Reproduce every line below exactly as written; do not include the images.
++++++++++++++++++++
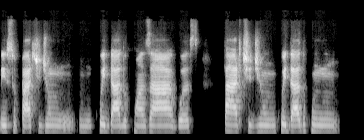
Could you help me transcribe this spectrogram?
isso parte de um, um cuidado com as águas, parte de um cuidado com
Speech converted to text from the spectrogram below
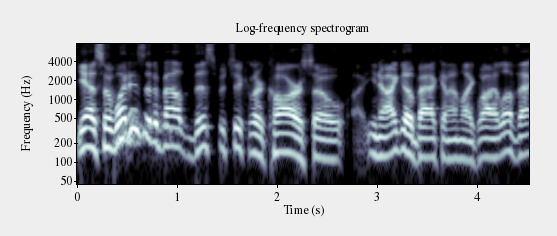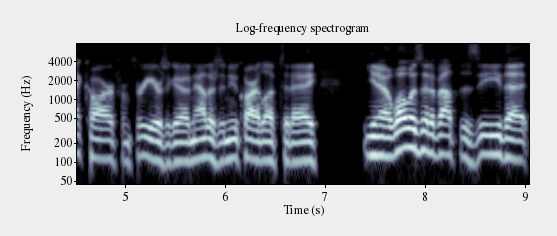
Yeah. So, what is mm. it about this particular car? So, uh, you know, I go back and I'm like, well, I love that car from three years ago. Now there's a new car I love today. You know, what was it about the Z that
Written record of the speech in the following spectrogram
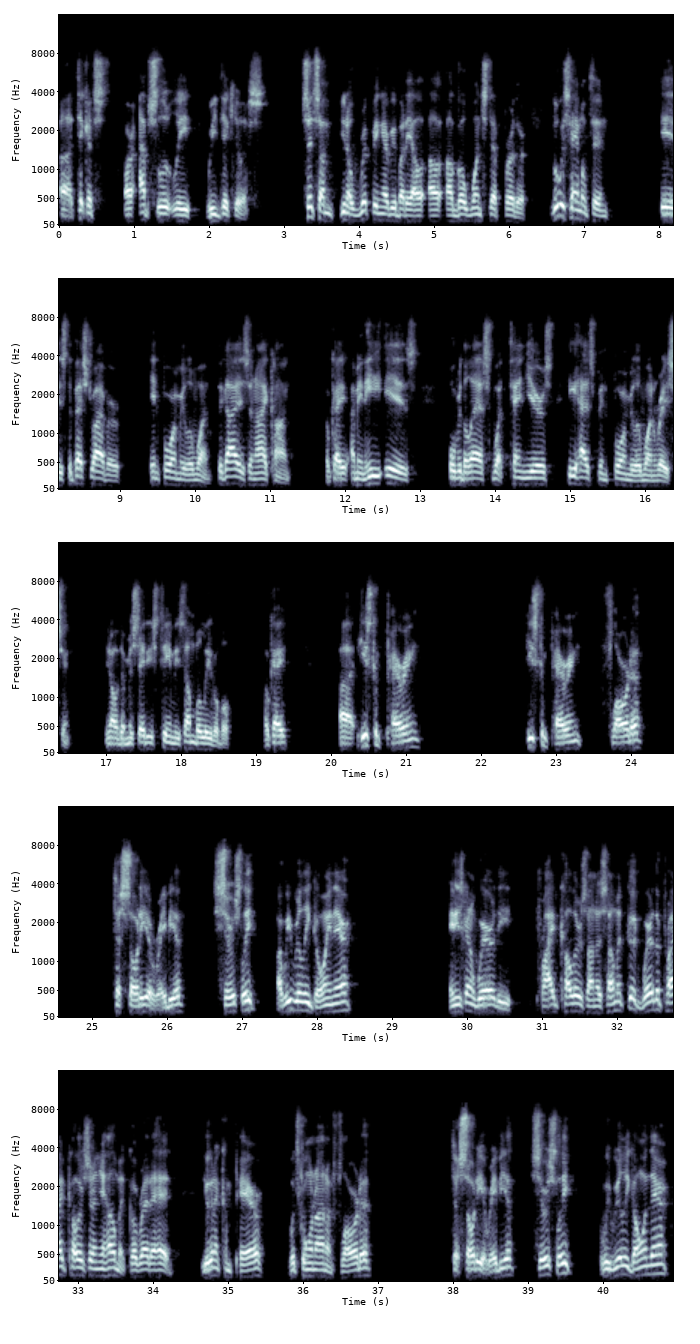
Uh, tickets are absolutely ridiculous. Since I'm you know ripping everybody, I'll, I'll I'll go one step further. Lewis Hamilton is the best driver in Formula One. The guy is an icon. Okay. I mean, he is over the last, what, 10 years, he has been Formula One racing. You know, the Mercedes team, he's unbelievable. Okay. Uh, he's comparing, he's comparing Florida to Saudi Arabia. Seriously? Are we really going there? And he's going to wear the pride colors on his helmet. Good. Wear the pride colors on your helmet. Go right ahead. You're going to compare what's going on in Florida to Saudi Arabia? Seriously? Are we really going there?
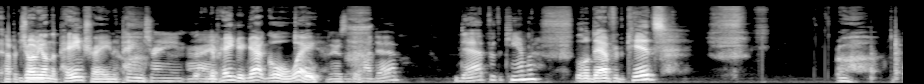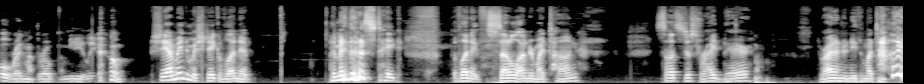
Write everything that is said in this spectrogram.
pepper train. Join me on the pain train. pain train. All right. The pain did not go away. There's a bit of my dab. Dab for the camera. A little dab for the kids. Oh, right in my throat immediately. Oh. See, I made the mistake of letting it. I made the mistake of letting it settle under my tongue. So it's just right there. Right underneath of my tongue.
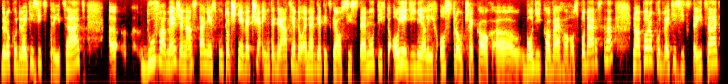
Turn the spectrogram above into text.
do roku 2030 dúfame, že nastane skutočne väčšia integrácia do energetického systému týchto ojedinelých ostrovčekoch vodíkového hospodárstva No a po roku 2030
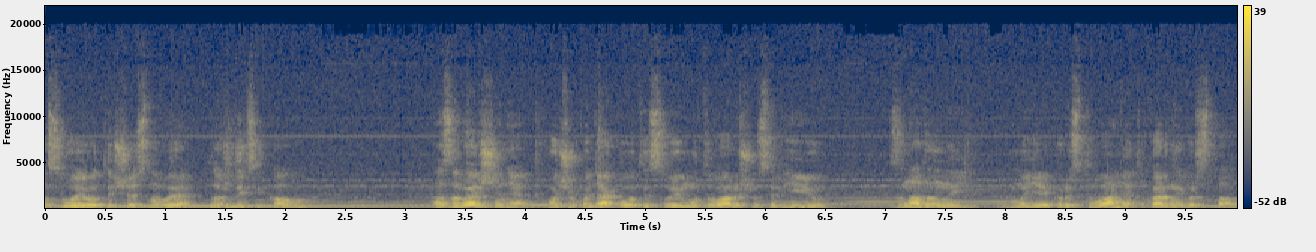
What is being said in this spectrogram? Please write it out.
освоювати щось нове завжди цікаво. На завершення хочу подякувати своєму товаришу Сергію за наданий в моє користування токарний верстат.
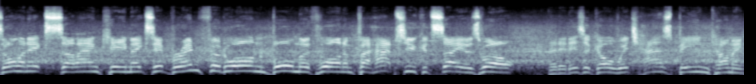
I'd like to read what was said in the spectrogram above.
Dominic Solanke makes it Brentford 1, Bournemouth 1, and perhaps you could say as well that it is a goal which has been coming.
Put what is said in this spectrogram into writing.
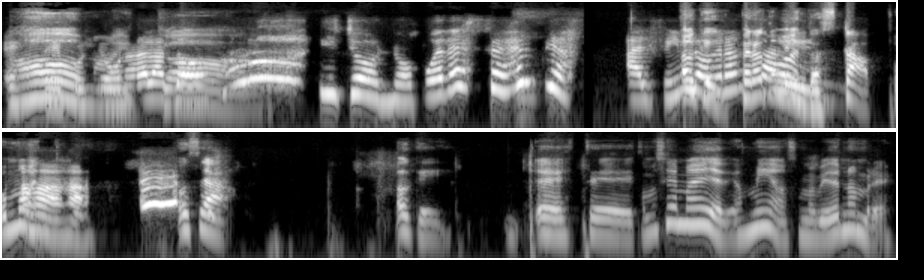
Este, oh porque una de las dos. Y yo, no puede ser, Dios. Al fin okay, logran espérate un momento, stop. Un Ajá, ajá. O sea, ok, este, ¿cómo se llama ella? Dios mío, se me olvidó el nombre.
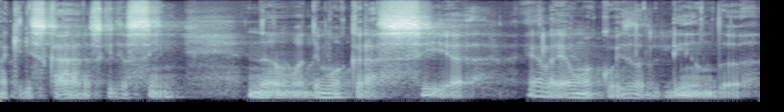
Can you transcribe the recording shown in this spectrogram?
Aqueles caras que dizem assim, não, a democracia, ela é uma coisa linda.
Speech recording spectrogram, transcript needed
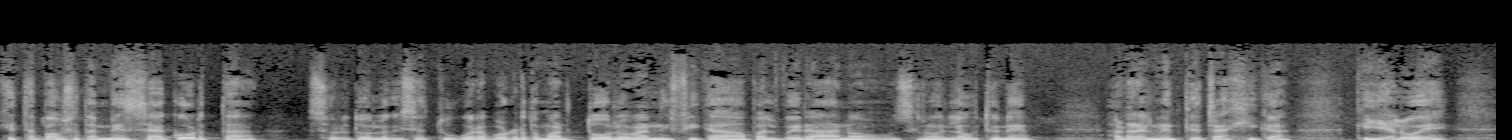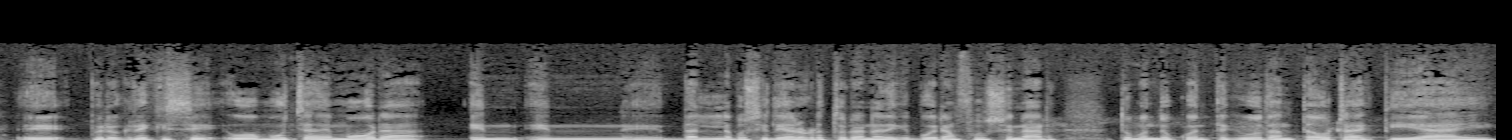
esta pausa también sea corta, sobre todo lo que dices tú, para poder retomar todo lo planificado para el verano, si no, la cuestión es realmente trágica, que ya lo es. Eh, pero ¿crees que se, hubo mucha demora en, en eh, darle la posibilidad a los restaurantes de que pudieran funcionar, tomando en cuenta que hubo tantas otras actividades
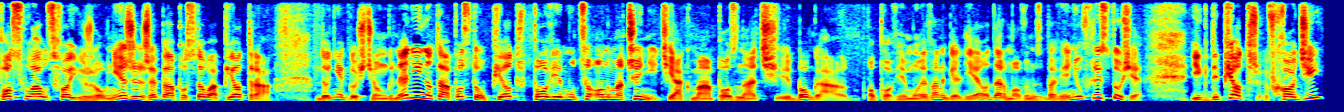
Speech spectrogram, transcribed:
posłał swoich żołnierzy, żeby apostoła Piotra do niego ściągnęli, no to apostoł Piotr powie mu, co on ma czynić, jak ma poznać Boga. Opowie mu Ewangelię o darmowym zbawieniu w Chrystusie. I gdy Piotr wchodzi,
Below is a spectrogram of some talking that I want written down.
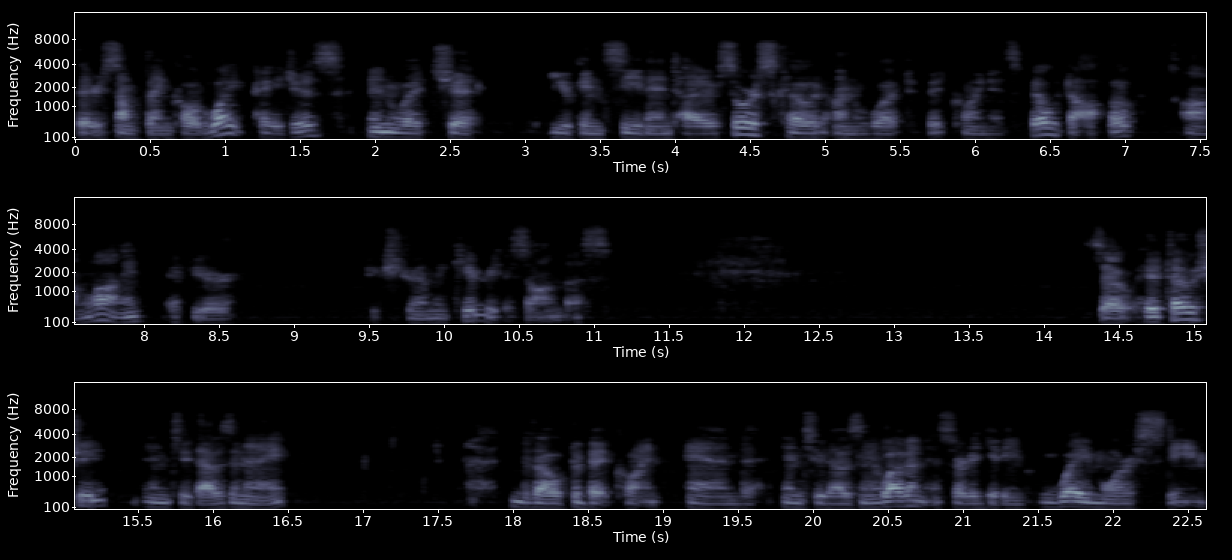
There's something called white pages in which uh, you can see the entire source code on what Bitcoin is built off of, online if you're extremely curious on this. So Hitoshi in 2008 developed a Bitcoin, and in 2011 it started getting way more steam.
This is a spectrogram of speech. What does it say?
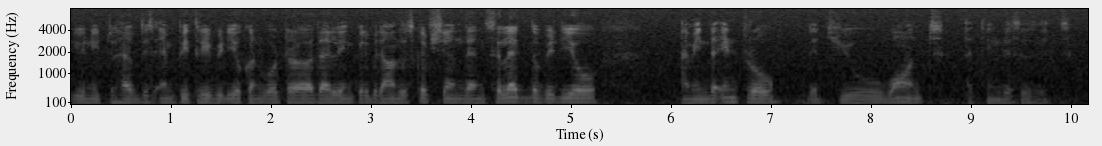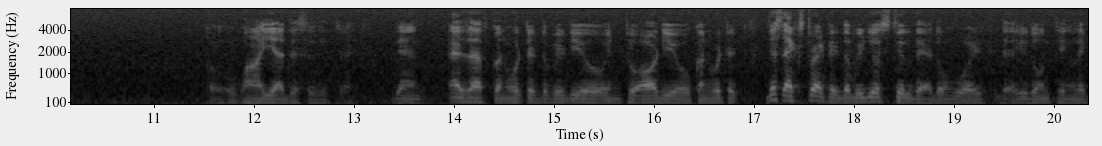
you need to have this mp3 video converter. The link will be down in the description. Then select the video i mean the intro that you want. I think this is it. Oh ah yeah this is it right then as i've converted the video into audio converted just extract it the video is still there don't worry you don't think like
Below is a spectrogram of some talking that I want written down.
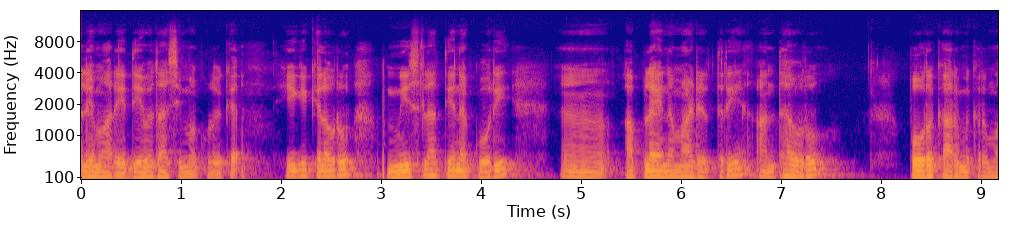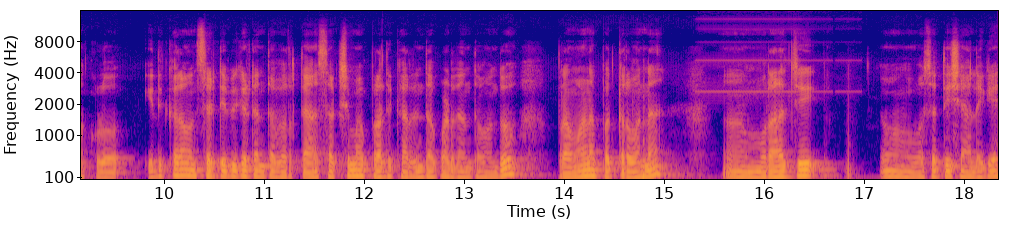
ಅಲೆಮಾರಿ, ದೇವದಾಸಿ ಮಕ್ಕಳು ಹೀಗೆ ಕೆಲವರು ಮೀಸಲಾತಿಯನ್ನು ಕೋರಿ ಅಪ್ಲೈನ ಮಾಡಿರ್ತೀರಿ. ಅಂಥವರು ಪೌರ ಕಾರ್ಮಿಕರ ಮಕ್ಕಳು ಇದಕ್ಕೆಲ್ಲ ಒಂದು ಸರ್ಟಿಫಿಕೇಟ್ ಅಂತ ಬರುತ್ತೆ. ಆ ಸಕ್ಷಮ ಪ್ರಾಧಿಕಾರದಿಂದ ಪಡೆದಂಥ ಒಂದು ಪ್ರಮಾಣ ಪತ್ರವನ್ನು ಮೊರಾರ್ಜಿ ವಸತಿ ಶಾಲೆಗೆ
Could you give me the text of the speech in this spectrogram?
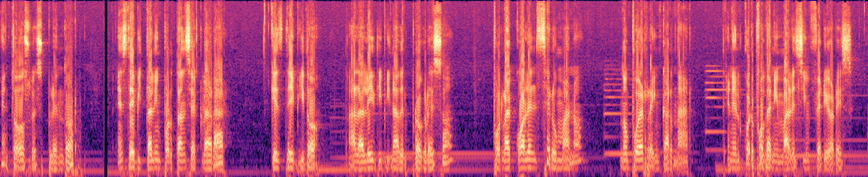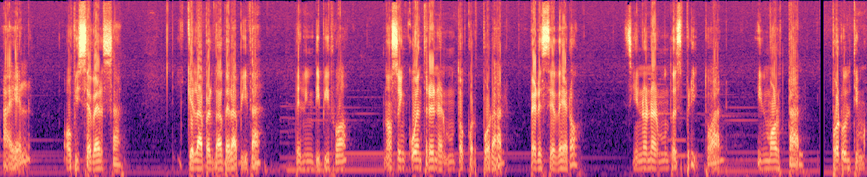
en todo su esplendor. Es de vital importancia aclarar que es debido a la ley divina del progreso por la cual el ser humano no puede reencarnar en el cuerpo de animales inferiores a él o viceversa y que la verdadera vida del individuo no se encuentra en el mundo corporal perecedero, sino en el mundo espiritual inmortal. Por último,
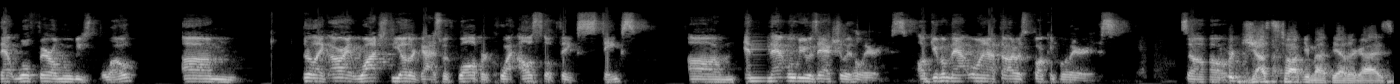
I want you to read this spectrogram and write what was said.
that Will Ferrell movies blow. Um, they're like, all right, watch the other guys with Wahlberg, who I also think stinks. Um, and that movie was actually hilarious. I'll give him that one. I thought it was fucking hilarious. So We're just talking about the other guys.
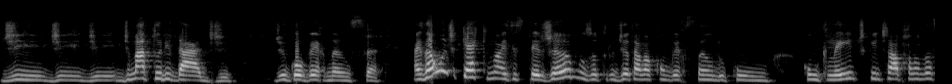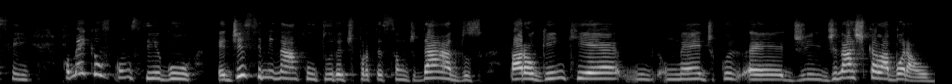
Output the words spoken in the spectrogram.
de, de, de, de maturidade de governança. Mas aonde quer que nós estejamos, outro dia eu estava conversando com, com um cliente que a gente estava falando assim: como é que eu consigo é, disseminar a cultura de proteção de dados para alguém que é um médico é, de ginástica laboral.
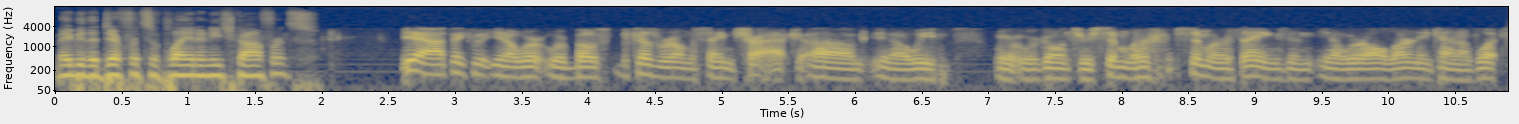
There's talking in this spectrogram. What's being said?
maybe the difference of playing in each conference. Yeah, I think you know we're we're both because we're on the same track. Um, you know, we we're, we're going through similar similar things, and you know we're all learning kind of what's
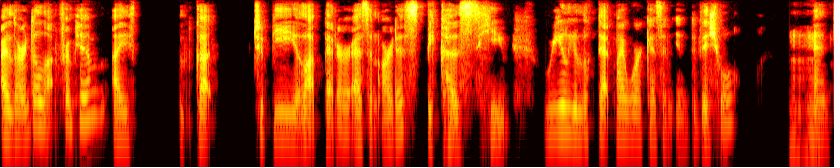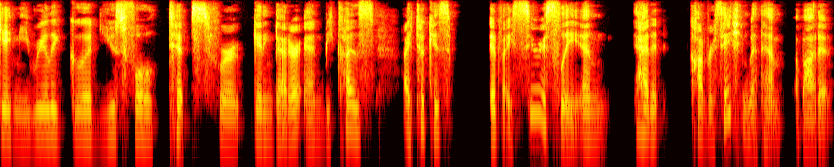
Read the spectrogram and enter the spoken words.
I learned a lot from him. I got to be a lot better as an artist because he really looked at my work as an individual Mhm. and gave me really good, useful tips for getting better. And because I took his advice seriously and had a conversation with him about it,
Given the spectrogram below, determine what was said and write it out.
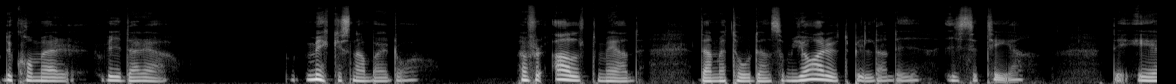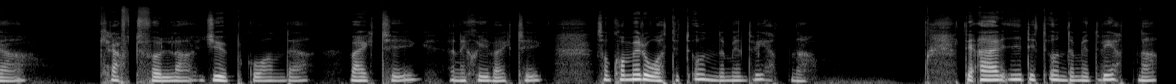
Du kommer vidare mycket snabbare då. Framför allt med den metoden som jag är utbildad i, ICT. Det är kraftfulla, djupgående verktyg, energiverktyg som kommer åt ditt undermedvetna. Det är i ditt undermedvetna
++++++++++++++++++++
EXERCISE RESPONSE:
Could you help me transcribe this spectrogram?
isso parte de um, um cuidado com as águas, parte de um cuidado com
Speech converted to text from the spectrogram below
Yeah. So, what is mm. it about this particular car? So, uh, you know, I go back and I'm like, well, I love that car from three years ago. Now there's a new car I love today. You know, what was it about the Z that
Written record of the speech in the following spectrogram
Uh, tickets are absolutely ridiculous. Since I'm you know ripping everybody, I'll, I'll I'll go one step further. Lewis Hamilton is the best driver in Formula One. The guy is an icon. Okay. I mean, he is over the last, what, 10 years, he has been Formula One racing. You know, the Mercedes team, he's unbelievable. Okay. Uh, he's comparing, he's comparing Florida to Saudi Arabia. Seriously? Are we really going there? And he's going to wear the pride colors on his helmet. Good. Wear the pride colors on your helmet. Go right ahead. You're going to compare what's going on in Florida to Saudi Arabia? Seriously? Are we really going there?
Write everything that is said in this spectrogram.
pepper train. Join me on the pain train. pain train. All right. The pain did not go away. There's a bit of my dab. Dab for the camera. A little dab for the kids. Oh, right in my throat immediately. Oh. See, I made the mistake of letting it. I made the mistake of letting it settle under my tongue. So it's just right there. Right underneath of my tongue.
Turn the spectrogram above into text.
do roku 2030 dúfame, že nastane skutočne väčšia integrácia do energetického systému týchto ojedinelých ostrovčekoch vodíkového hospodárstva No a po roku 2030
What is being said in this spectrogram? Please write it out.
освоювати щось нове завжди цікаво. На завершення хочу подякувати своєму товаришу Сергію за наданий в моє користування токарний верстат.
I'd like to read what was said in the spectrogram above.
Dominic Solanke makes it Brentford 1, Bournemouth 1, and perhaps you could say as well that it is a goal which has been coming.
Put what is said in this spectrogram into writing.
Este, oh porque una de las dos. Y yo, no puede ser, Dios. Al fin okay, logran espérate un momento, stop. Un Ajá, ajá. O sea, ok, este, ¿cómo se llama ella? Dios mío, se me olvidó el nombre.
Can you transcribe the recording shown in this spectrogram?
Aqueles caras que dizem assim, não, a democracia, ela é uma coisa linda.
Speech recording spectrogram, transcript needed
esta pausa también sea corta, sobre todo lo que dices tú, para poder retomar todo lo planificado para el verano, si no, la cuestión es realmente trágica, que ya lo es. Eh, pero ¿crees que se, hubo mucha demora en, en eh, darle la posibilidad a los restaurantes de que pudieran funcionar, tomando en cuenta que hubo tantas otras actividades
Speech spectrogram, transcribed:
posłał swoich żołnierzy, żeby apostoła Piotra do niego ściągnęli, no to apostoł Piotr powie mu, co on ma czynić, jak ma poznać Boga. Opowie mu Ewangelię o darmowym zbawieniu w Chrystusie. I gdy Piotr wchodzi,
Below is a spectrogram of some talking that I want written down.
There's something called white pages in which uh, you can see the entire source code on what Bitcoin is built off of, online if you're extremely curious on this. So Hitoshi in 2008 developed a Bitcoin, and in 2011 it started getting way more steam.
This is a spectrogram of speech. What does it say?
you need to have this mp3 video converter. The link will be down in the description. Then select the video i mean the intro that you want. I think this is it. Oh ah yeah this is it right then as i've converted the video into audio converted just extract it the video is still there don't worry you don't think like
Below is a spectrogram of some talking that I want written down.
ಅಲೆಮಾರಿ, ದೇವದಾಸಿ ಮಕ್ಕಳು ಹೀಗೆ ಕೆಲವರು ಮೀಸಲಾತಿಯನ್ನು ಕೋರಿ ಅಪ್ಲೈನ ಮಾಡಿರ್ತೀರಿ. ಅಂಥವರು ಪೌರ ಕಾರ್ಮಿಕರ ಮಕ್ಕಳು ಇದಕ್ಕೆಲ್ಲ ಒಂದು ಸರ್ಟಿಫಿಕೇಟ್ ಅಂತ ಬರುತ್ತೆ. ಆ ಸಕ್ಷಮ ಪ್ರಾಧಿಕಾರದಿಂದ ಪಡೆದಂಥ ಒಂದು ಪ್ರಮಾಣ ಪತ್ರವನ್ನು ಮೊರಾರ್ಜಿ ವಸತಿ ಶಾಲೆಗೆ
Could you give me the text of the speech in this spectrogram?
en todo su esplendor. Es de vital importancia aclarar que es debido a la ley divina del progreso por la cual el ser humano no puede reencarnar en el cuerpo de animales inferiores a él o viceversa y que la verdadera vida del individuo no se encuentra en el mundo corporal perecedero, sino en el mundo espiritual inmortal. Por último,
I want you to read this spectrogram and write what was said.
that Will Ferrell movies blow. Um, they're like, all right, watch the other guys with Wahlberg, who I also think stinks. Um, and that movie was actually hilarious. I'll give him that one. I thought it was fucking hilarious. So We're just talking about the other guys.
Output the words spoken in the spectrogram.
de, de, de, de maturidade de governança. Mas aonde quer que nós estejamos, outro dia eu estava conversando com, com um cliente que a gente estava falando assim: como é que eu consigo é, disseminar a cultura de proteção de dados para alguém que é um médico é, de ginástica laboral.
There's talking in this spectrogram. What's being said?
maybe the difference of playing in each conference. Yeah, I think you know we're we're both because we're on the same track. Um, you know, we we're, we're going through similar similar things, and you know we're all learning kind of what's
Read the spectrogram and enter the spoken words.
I learned a lot from him. I got to be a lot better as an artist because he really looked at my work as an individual Mhm. and gave me really good, useful tips for getting better. And because I took his advice seriously and had a conversation with him about it,
Given the spectrogram below, determine what was said and write it out.
Du kommer vidare mycket snabbare då. Framför allt med den metoden som jag är utbildad i, ICT. Det är kraftfulla, djupgående verktyg, energiverktyg som kommer åt ditt undermedvetna. Det är i ditt undermedvetna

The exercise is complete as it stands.